Today, Rebecca Minkoff may be mentioned in the same breath as Chanel or Valentino. The brand is sold in Neiman Marcus and Bloomingdale’s, and the company is a regular on the pages of Vogue and Elle. Meanwhile, every fashion brand is embracing technology. “Now that the [social] platforms have matured, it’s a less obvious avenue for innovation,” says Uri.

He’s bent on sustaining the company’s original outsider posture, however. “Sure, we’re insiders, but we’re also a curiosity,” Uri says. “We spent a long time not caring about what the industry thought, basing everything on delighting our customer, and we want to maintain that.”

That means reading tech journals, keeping up with developments in Silicon Valley, and reaching out to new technology vendors to identify trends gaining heat. “This work is a key part of our brand promise,” Uri says. “It shows we are anticipating our customer’s needs and behavior and how tech plays a role in her life. We’re a bridge between tech and fashion, and that’s a great place to be.”

Constantly Embrace the Near Future

Rebecca Minkoff’s fall 2015 runway show was filmed in 360-degree virtual reality. “It was better than the first-row experience,” says Uri. “It was important to give our customer that experience, but I also believe that virtual reality will be the way we shop in the future,” Uri says.

At New York Fashion Week in September 2015, a drone followed models down the runway, a concept Uri suggested because he envisions the company’s Millennial shoppers strolling down Melrose in Beverly Hills or along the cobblestones of SoHo with their own drones.

The company plans to explore 3D-scanning technology early next year. The goal is to demonstrate to the brand’s young fans that the company knows not only where fashion is headed next but also where technology will take their lives.

Uri Minkoff co-founded consultancy Fortis Software before becoming CEO of ready-to-wear women’s apparel and accessories company Rebecca Minkoff. He is also creative director of the company’s men’s apparel brand, Uri Minkoff.

Stephanie Overby

About Stephanie Overby

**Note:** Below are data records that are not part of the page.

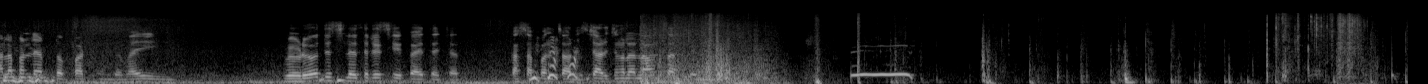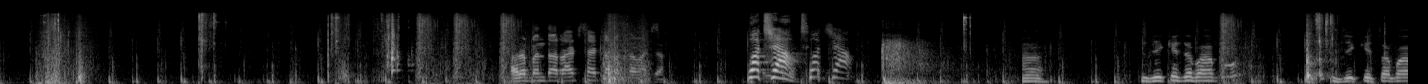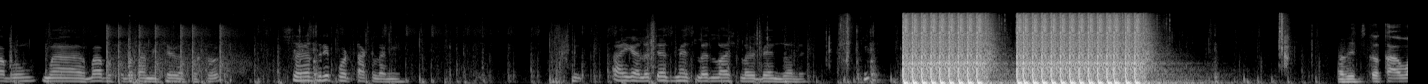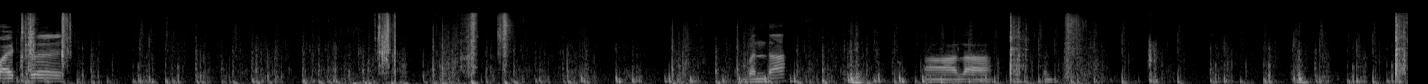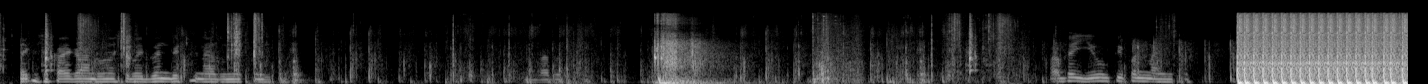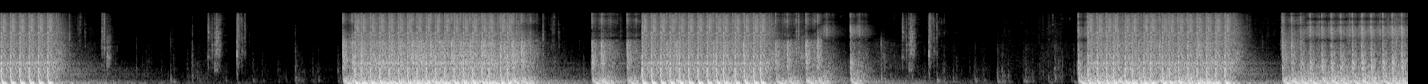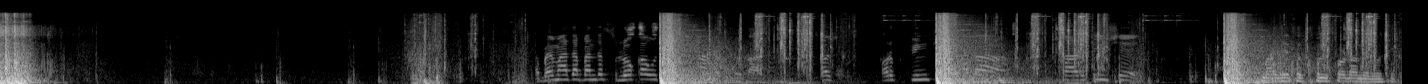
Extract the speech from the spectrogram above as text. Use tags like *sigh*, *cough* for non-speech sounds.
मला पण laptop पाठवून दे भाई. व्हिडिओ दिसले तरी ठीक आहे त्याच्यात. कसा पण चालू. *laughs* चार्जिंगला लावून चालले. अरे बंदा राईट साईडला बंदा माझ्या. Watch out! Watch out! हा. जीकेचा बाबू जीकेचा बाबू बाबूसोबत आम्ही खेळत होतो सहज रिपोर्ट टाकला मी आई घालं त्याच मॅचला लास्टला बॅन झालं अब इतकं का वाईट रे बंदा हा, आला भेटली ना अजून एक पण. मला बघ. अबे यूपी पण नाही इथं. माता, बंदा स्लो का उचलला और पिंक मला साडेतीनशे माजे तो फुल फोड आले होते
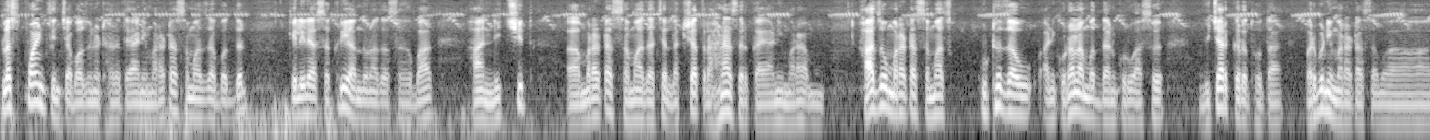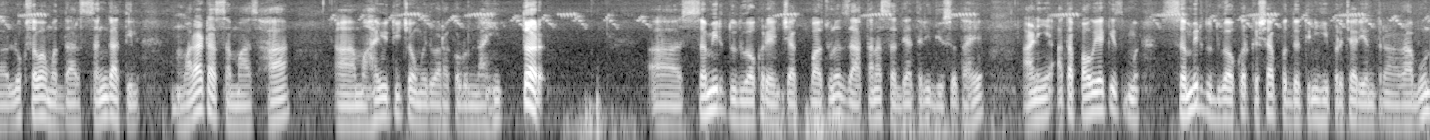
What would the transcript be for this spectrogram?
प्लस पॉईंट त्यांच्या बाजूने ठरत आहे. आणि मराठा समाजाबद्दल केलेल्या सक्रिय आंदोलनाचा सहभाग हा निश्चित मराठा समाजाच्या लक्षात राहण्यासारखा आहे. आणि मरा हा जो मराठा समाज कुठं जाऊ आणि कोणाला मतदान करू असं विचार करत होता परभणी मराठा समा लोकसभा मतदारसंघातील मराठा समाज हा महायुतीच्या उमेदवाराकडून नाही तर समीर दुधगावकर यांच्या बाजूनं जाताना सध्या तरी दिसत आहे. आणि आता पाहूया की म- समीर दुधगावकर कशा पद्धतीने ही प्रचार यंत्रणा राबवून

A Boston-based journalist, Stephanie Overby has covered everything from Wall Street to weddings during her career. She is currently focused on the implications of digital transformation.